A client asks for a report by Wednesday evening. Do you make sure it gets to them by Wednesday, or do you bust ass over the weekend and send it over Monday morning? If you picked the second option, prepare for the client not to care.
A study published in Social Psychological and Personality Science has found that, whilst people care a lot about whether someone keeps their promise, not may care if that promise is exceeded.
In one experiment, participants were asked to recall three promises: one broken, one kept, and one exceeded. While kept promises were valued much more highly than broken ones, exceeded promises confirmed no additional benefits. When asked, participants said that the exceeded promises didn’t really require extra effort.
In another experiment, participants were required to solve forty puzzles and were given a partner who promised to help with ten. The researchers then told the partner to solve either ten, five, or fifteen puzzles. Obviously, subjects weren’t happy when their partner broke their promise and only solved five puzzles, but when their partners solved fifteen, subjects weren’t any happier than when partners solved only ten.

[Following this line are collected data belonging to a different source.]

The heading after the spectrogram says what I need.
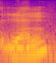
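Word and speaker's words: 人: the word phone number this is a Chinese character pronounced as Jen and it means a person it looks like a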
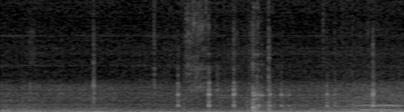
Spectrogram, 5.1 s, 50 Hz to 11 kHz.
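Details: 1995 Honda Accord, about 339,000 actual miles, rolling downhill off the throttle: steady low growl under the road rumble, apparently from the front. No vibration, and the noise is absent under gas or uphill; source unidentified.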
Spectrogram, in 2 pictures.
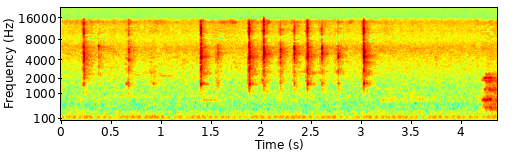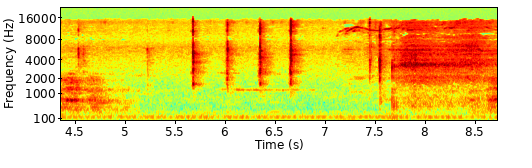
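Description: Irregular small clicks and taps of a small metal-and-plastic handheld device being turned and fiddled with in the fingers, with a brief rustle about four seconds in and more handling noise near the end, over a faint steady low hum.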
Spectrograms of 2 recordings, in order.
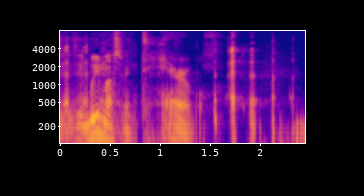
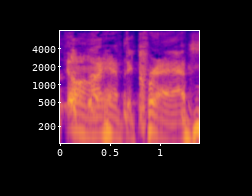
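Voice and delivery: higher, slow impression of needy groaning; mocking helpless groan; 8 semitones higher, slower than usual. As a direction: groan it out, pleading and pathetic. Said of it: "did an impression of me".

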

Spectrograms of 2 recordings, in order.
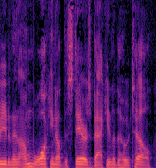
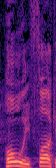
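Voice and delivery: higher, louder stunned exclamation; retold amazement; 5 semitones higher, 6 dB louder, much slower than usual. Whole team watching the game stop, louder retold amazement. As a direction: react to a huge hit, mildly acted.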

“I was surprised that exceeding a promise produced so little meaningful increase in gratitude or appreciation. I had anticipated a modest positive effect,” said researcher Nicholas Epley, but “what we actually found was almost no gain from exceeding a promise whatsoever.”